19 December 2017

Unfair dismissal for poor performance - the guiding principles

A recent decision by the Fair Work Commission helpfully summarises when a dismissal for poor performance is an unfair dismissal for the purposes of the Fair Work Act.


What happened?

In this case, the employer (a company within the Fortescue Metals Group) did not adopt a formal performance improvement process. Instead, the employer took an informal approach over a period of nearly one year. No formal written warnings were given. This approach included:

  • one-on-one supervision and instruction;
  • an off-site training session for the entire team, even though the training was specifically targeted at the employee; and
  • the setting of specific targets and objectives over a 12 month period.

When the employer spoke to the employee about a formal Performance Improvement Plan, it formed the view that this would not make any difference. Instead, it believed that the employee was 'incapable of perceiving or achieving an acceptable level of work performance' and it decided to terminate the employment.

The employee then made an unfair dismissal application.

Who won?

The employer. 

In considering the absence of a formal written warning or any formal performance management process, the Commission noted:

While useful from an evidentiary perspective, performance management need not occur in a formal documented manner in order for an employer to rely on it as the basis for the termination of an employee’s employment on the grounds of poor performance

What principles were applied?

In making its decision, the Commission conveniently summarised a number of important principles that are applied in determining unfair dismissal applications, as follows:

  1. An employee protected from unfair dismissal must be provided with an opportunity to respond to any reason for dismissal relating to the conduct or capacity of the person. This criterion is to be applied in a common sense way to ensure the employee is treated fairly.
  2. An employer must have a valid reason for the dismissal, although it need not be the reason given to the employee at the time of the dismissal.
  3. The employer's reasons for the dismissal should be ‘sound, defensible and well founded’ and should not be ‘capricious, fanciful, spiteful or prejudiced.’
  4. The reason must be valid in the context of the employee’s capacity or conduct or based upon the operational requirements of the employer’s business.
  5. Notification of a valid reason for termination must be given to an employee protected from unfair dismissal before the decision is made, in explicit terms, and in plain and clear terms.
  6. Where an employee protected from unfair dismissal is dismissed for the reason of unsatisfactory performance, the employer should warn the employee about the unsatisfactory performance before the dismissal.
  7. Where an employee protected from unfair dismissal has requested a support person be present to assist in discussions relating to the dismissal, the employer should not unreasonably refuse that person being present. However there is no positive obligation on an employer to offer an employee the opportunity to have a support person.

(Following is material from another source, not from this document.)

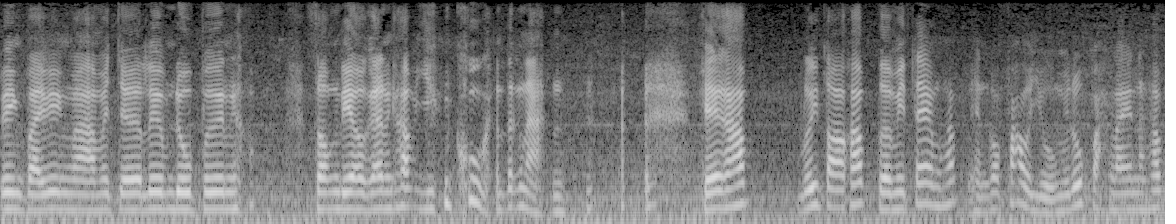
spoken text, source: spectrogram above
วิ่งไปวิ่งมามาเจอลืมดูปืนครับ ซองเดียวกันครับยิงคู่กันตั้งนานโอเคครับลุยต่อครับเผื่อมีแต้มครับ เห็นก็เฝ้าอยู่ไม่รู้ปะอะไรนะครับ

Key Takeaways

The case demonstrates that a dismissal will not automatically be unfair, just because a formal performance management process is not implemented or a formal written warning has not been issued.

However, in considering this decision, it is important to recognise that the employer went to great lengths in trying to remedy the situation with the employee. And although it was able to defend its position when challenged, it would have consumed considerable resources in doing so.

You can read the full decision here.

New Call-to-action

About the Author

Greg Henry | Principal

Greg is a principal at Turtons and a senior commercial lawyer who acts for a range of clients mainly in the construction and technology sectors. Greg advises on both transactional and contentious matters.


greg.henry@turtons.com | (02) 9229 2904

About Turtons

Turtons is a commercial law firm in Sydney with specialist expertise in privately owned construction and technology businesses.

Greg Henry | Principal

Author

Greg Henry | Principal

greg.henry@turtons.com

Greg is a principal at Turtons and a senior commercial lawyer who acts for a range of clients mainly in the construction and technology sectors. Greg advises on both transactional and contentious matters.


greg.henry@turtons.com | (02) 9229 2904

Join our free construction law newsletter.

Monthly insights and practical tips delivered straight to your inbox.

Resources
Careers